Before coming to Council, all potential heritage properties are evaluated by the Heritage Advisory Committee using a scoring matrix. To be registered, buildings must score 50 or more. The United Memorial Church received a score of 51. The scoring system is a bit flawed in that the age category prioritizes Victorian architecture and earlier while penalizing newer buildings like the United Memorial Church. There is a lot that has happened since 1917 that is also worth protecting, but our outdated heritage system doesn’t recognize that.

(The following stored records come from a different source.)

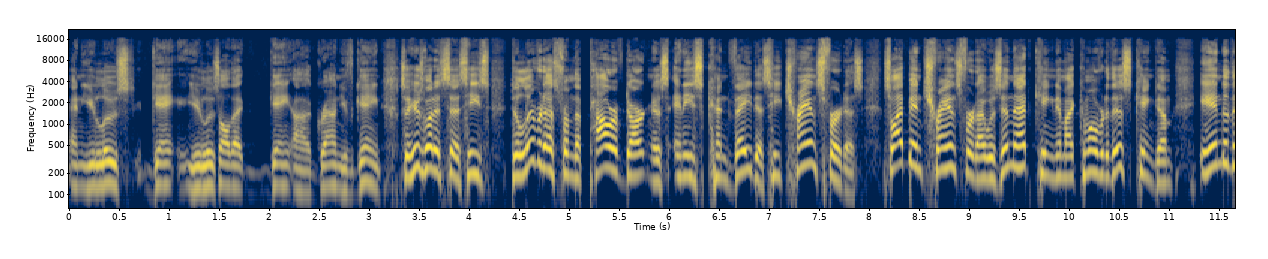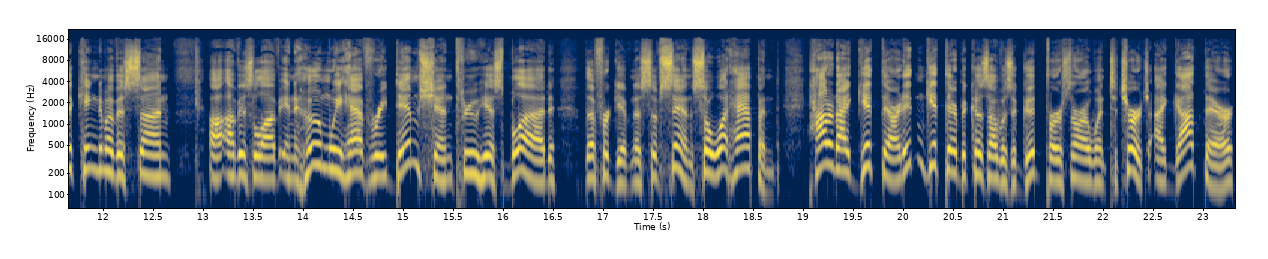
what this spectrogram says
and you lose you lose all that gain, uh, ground you've gained. So here's what it says: He's delivered us from the power of darkness, and He's conveyed us. He transferred us. So I've been transferred. I was in that kingdom. I come over to this kingdom, into the kingdom of His Son, uh, of His love, in whom we have redemption through His blood, the forgiveness of sins. So what happened? How did I get there? I didn't get there because I was a good person or I went to church. I got there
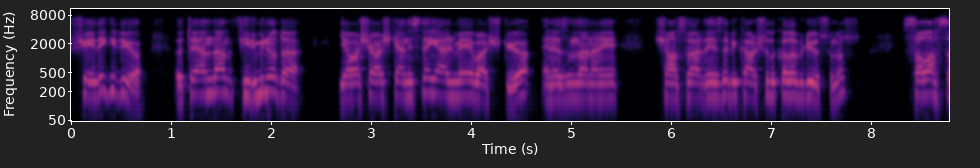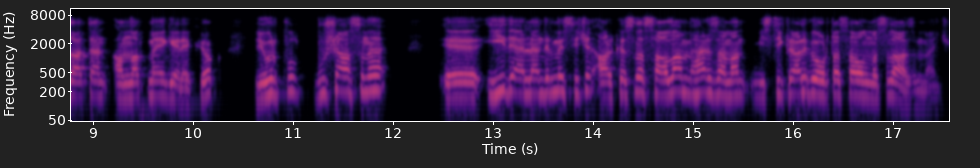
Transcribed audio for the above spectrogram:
şeyde gidiyor. Öte yandan Firmino da yavaş yavaş kendisine gelmeye başlıyor. En azından hani şans verdiğinizde bir karşılık alabiliyorsunuz. Salah zaten anlatmaya gerek yok. Liverpool bu şansını e, iyi değerlendirmesi için arkasında sağlam her zaman istikrarlı bir orta saha olması lazım bence.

Much of the discussion at Council fixated on the score of 51 and the suggestion that the Committee had been overly generous. A lot of Councillors were also not impressed with the unusual third-party application process. Concerns over the third-party application and the development proposal, I think, clouded the issue. All that Council should have been concerned with was does the property meet the standards for registration? For my part, I was satisfied that, given the Church’s history, that it’s worth saving. I accepted the Heritage Advisory Committee’s recommendation, but most of my colleagues didn’t. The motion to register the United Memorial Church failed 4-13 with myself, Nicoll, Hendsbee and Smith voting in favour and the rest voting against. It’s too bad as, had the building been registered, the developer might have had to take a second look to see if there is any potential for adaptive reuse. While the fate of the development proposal is unknown, one way or the other, the United Memorial Church is likely to be demolished. A pity.


  • Granted noise bylaw exemptions for Pride and the Jazz Festival
  • Allowed the Village on Main Business Improvement District to place a  sign in the green space between Tacoma and Main
  • Established an administrative order for the interim museum grants program
  • Approved partnership agreements with Zhuhai, China and Gdyina, Poland
  • Amended the Special Events grants program to create a distinction between annual and one-time events, reduced the budget minimum for events to qualify, and added more flexibility on application deadlines (two intakes rather than one)
  • Started the process of planning for the Ragged Lake Industrial Park (terms of reference for the background studies)
  • Discontinued the pilot program of having the bus to the Eastern Shore (Route 370) stop at Mic Mac Mall due to a lack of boardings at the Mall (just 3 a day)
  • Gave first reading to consider a 14 storey building at the corner of Robie and Pepperell and for a townhouse development at Brewer Court in Cowie Hill
  • Asked for a staff report to develop a park plan for the former Rehabilitation lands in Cole Harbour
  • Supported the selection of William Brewer as Halifax Town Crier for Districts 5 and 7
  • Requested staff coordinate with the Province to look at improvements to the intersection of the Beaverbank Connector and the Old Sackville Road.